Putting them on ready-made canvasses that I have painted with the tapestry design, doesn't feel satisfactory. I like the look of a properly mounted work and attaching them by velcro gives them an amateur finish in my opinion.

I am planning to mount each one on a black background and frame them separately. It will mean they can be hung together as originally envisaged - or hung in any order or shape for abstract viewing, so I won't necessarily have lost anything.

I now plan to have a go at adding photographs. It may or may not work. I haven't dealt with my ultra-sophisticated security system which bans uploading of my own photos onto a site of my choice.

Sunday, March 28, 2010

Halfway there

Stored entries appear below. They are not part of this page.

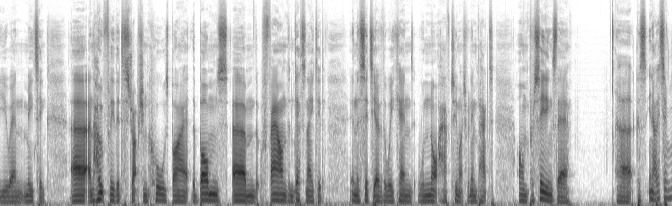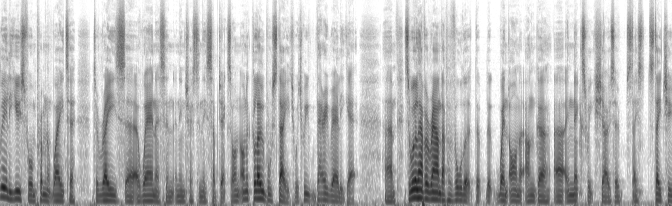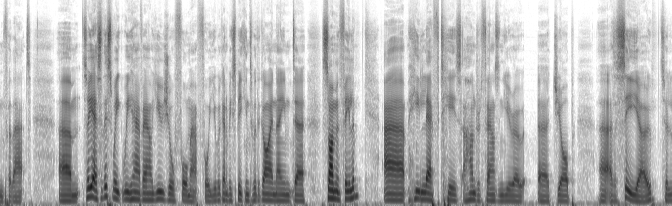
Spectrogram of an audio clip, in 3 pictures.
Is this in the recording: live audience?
no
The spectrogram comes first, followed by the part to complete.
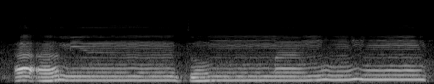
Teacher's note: أأمنتم، مین پہ ہم اخفا کریں گے۔ تم کے بعد جو میم ہے آپ دیکھیں اس کو اگلے میم کے ساتھ میں غنہ کر رہا ہوں کیونکہ اس کے اگلے میم پہ شد ہے۔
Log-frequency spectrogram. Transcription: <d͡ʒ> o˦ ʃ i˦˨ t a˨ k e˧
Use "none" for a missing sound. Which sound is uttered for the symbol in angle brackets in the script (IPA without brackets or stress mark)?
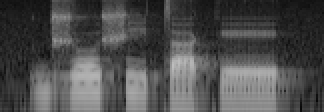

Well, thanks to Trend Micro Internet Security Pro, this page is not considered safe enough to upload any more pictures. I am going to have to reconsider this blog now. I was about to announce that I am halfway there, having completed my eighth tapestry in this series of sixteen.
I will continue weaving, but I will not be able to show anyone the results of my work unless I can somehow persuade TMISP to accept my pictures.
Maybe when I press Save Now, all this will disappear too.

Sunday, January 24, 2010


This is really weird. I wrote this post two days ago, but when I added the pictures they were far too big and there seemed to be no way to replace them with the same pics but smaller, so eventually I am re-doing the whole entry. The post immediately before, 'And another one', should be read AFTER this, but that's computers.
I seem to be charging ahead. From my last effort (way back in 2009), I have woven three more tapestries (though none of them are finished-off or mounted yet) and I'm nearly finished my fourth (NB this is 'And another one'). Maybe it's the weather . . .
I am really enjoying mixing strips of material with thread in these tapestries. The texture is amazing and it always surprises me what the material looks like when it's scrunched up through being woven and beaten down. I weave the thread across it every few passes, which helps secure the material - and keeps the colours on track. I am weaving the same materials here as I did in my second tapestry, but the accompanying colours give it a slightly different hue.

In my 'den' tapestry (No 2 in the sequence) I didn't have the colour material I wanted, so, impatient to start, I decided to mix threads all the way through - the only contrasting texture is the moth's mohair 'feeler'.

I have been remiss and not spent much time searching out these little moths in the patch of grassland at the Dunkeld Arboretum, as I'd planned, so I still haven't seen one of these tiny creatures, even though December-January is their flying-mating time.

A noteworthy happening: I have just been shortlisted for the inaugural Kate Derum Award by the Victorian Tapestry Workshop. Wow! I am so excited. The award is for tapestry weavers who graduated in the three years 2006-2009. I go down for the formal opening - and announcement of the winner - on February 10.

Three of my works from the Lifeblood Series - Grampians, Nigretta and Sandford - will be exhibited, together with work from the other finalists at the VTW through February.

No exhibition at Off the Rails Gallery this month (it was closed for New Year) or February, when a Draw Club takes over the station.

Saturday, January 23, 2010

And another one

This one - tapestry No 15 was on the loom yesterday and I have managed to finish it in time to add yet another completed work. I'm nearly at the halfway mark now and that's a relief. One of the problems with a long-term tapestry is that you get other ideas and enthusiasms that you want to follow, but can't until you've finished the one you're working on.

Actually I have finished another unrelated tapestry - and a piece for a tapestry competition while I've been working on these, but it's not easy. I want to keep focused on this one.